What was wrong with the original processing of the satellite data? Nobody knows:
The methodology used to generate the original Met Office SSU data remains undocumented and so the climate community are unable to explain the large discrepancies between the original Met Office and NOAA SSU products highlighted here.
Shades of the Climategate “Harry read me” file, and this was only just discovered. All the modelers have been using bogus data to try to calibrate their models. Go back to square one guys.
Another recent paper gives a taste of just how preliminary present theorizing about ozone and climate is. “Ozone depletion trumps greenhouse gas increase in jet-stream shift,” say researchers at Penn State. Okay, so they think ozone (and hence the sun) is a player, but wow, look at their methodology. It’s pure data sifting in search of relationships to examine:

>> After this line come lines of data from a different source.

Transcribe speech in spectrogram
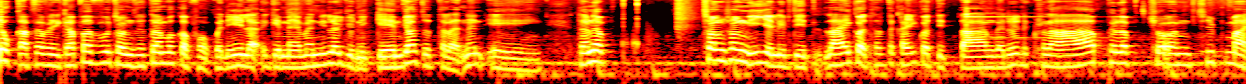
ยกกับสวัสดีครับท่านผู้ชมทุกท่านพบกับผมวันนี้และเกมแมนวันนี้เราอยู่ในเกมยอดจุดตลาดนั่นเองสำหรับช่องช่องนี้อย่าลืมติดไลค์กดซับสไครต์กดติดตามกันด้วยนะครับ เพื่อรับชมคลิปใหม่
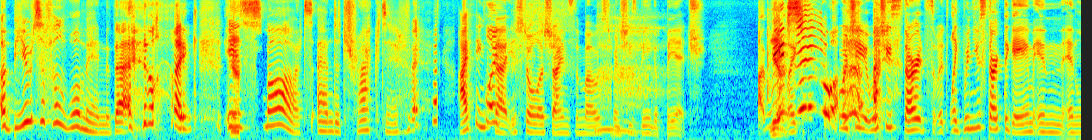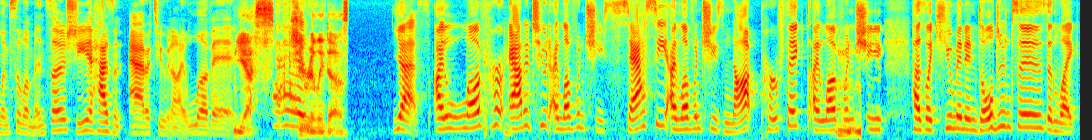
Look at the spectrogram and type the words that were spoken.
a beautiful woman that like Yeah. is smart and attractive. I think Like- that Y'shtola shines the most when she's being a bitch. Uh, me Yes. Like too. when she when she starts like when you start the game in in Limsa Lominsa, she has an attitude and I love it. Yes, she really does. Yes, I love her attitude. I love when she's sassy. I love when she's not perfect. I love when mm-hmm. she has like human indulgences and like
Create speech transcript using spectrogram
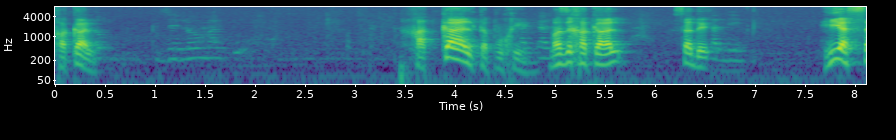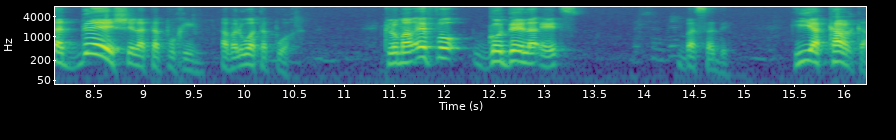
חקל. חקל תפוחים. מה זה חקל? שדה. היא השדה של התפוחים, אבל הוא התפוח. כלומר, איפה גודל העץ? בשדה. היא הקרקע.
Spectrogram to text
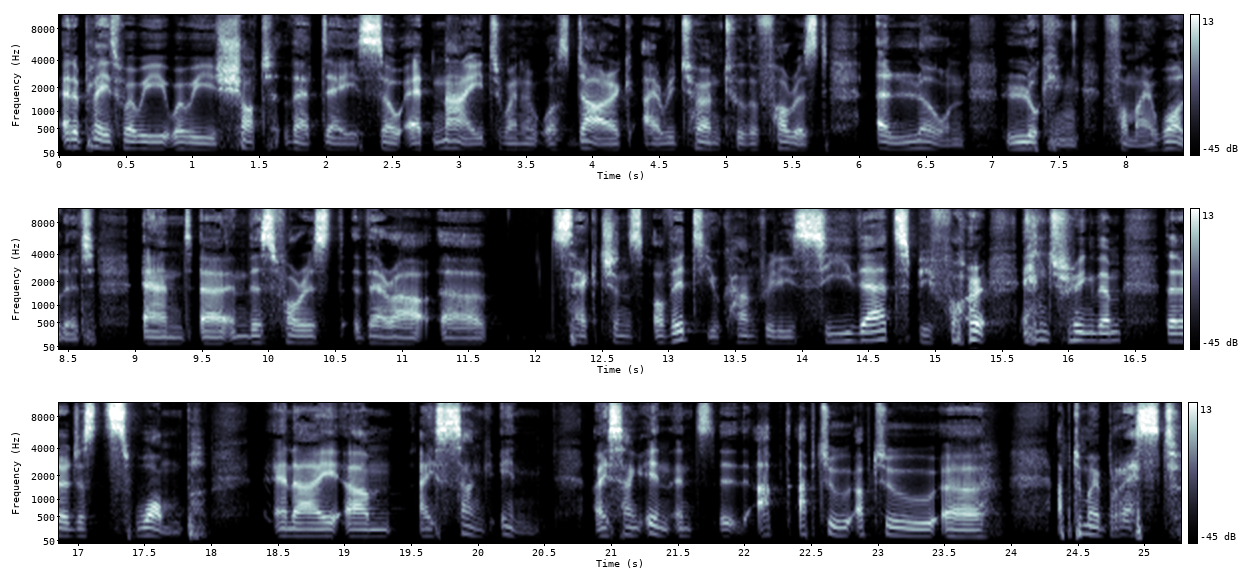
at a place where we where we shot that day. So at night, when it was dark, I returned to the forest alone, looking for my wallet. And uh, in this forest, there are uh, sections of it you can't really see that before entering them that are just swamp and I um, I sunk in. I sunk in and uh, up up to up to uh, up to my breast.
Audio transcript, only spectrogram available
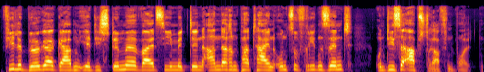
Viele Bürger gaben ihr die Stimme, weil sie mit den anderen Parteien unzufrieden sind und diese abstrafen wollten.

Lee and her colleague, Steven Feldstein, professor of meteorology, developed a new method to distinguish between the effects of the two forcings. The method uses a cluster analysis to investigate the effects of ozone and greenhouse gas on several different observed wind patterns.
Nothing wrong with data sifting. This is how scientists get leads, but it is the mark of a field that is in its infancy, at least in terms of figuring out the more complex relationships. In such a circumstance it is grossly inappropriate for the IPCC and NCAR to be making extravagant claims about what can’t be happening, especially when they are claiming to exclude something that simple logic says probably will happen (that jet stream shifts will affect net cloud formation), and even more especially when the paleo-evidence indicates that some such thing is happening.
It’s anti-science all the way down
In sum, the IPCC authors do pretty much exactly the same thing with solar UV in chapter 11 as they do with GCR in chapter 7. They look at one snapshot of how the UV shift might affect climate and very prematurely declare that it would only have a negligible effect on global temperature. In the process there is no mention of the IPCC’s earlier admission of strong paleo-evidence for some substantial mechanism of solar amplification and they proceed as if this evidence does not exist, making no attempt to give it any weight in their predictive scheme.
Theory (their truncated theory of UV-shift effects) is used to dismiss evidence. That is not science, it is anti-science, and the IPCC has been very consistent about it.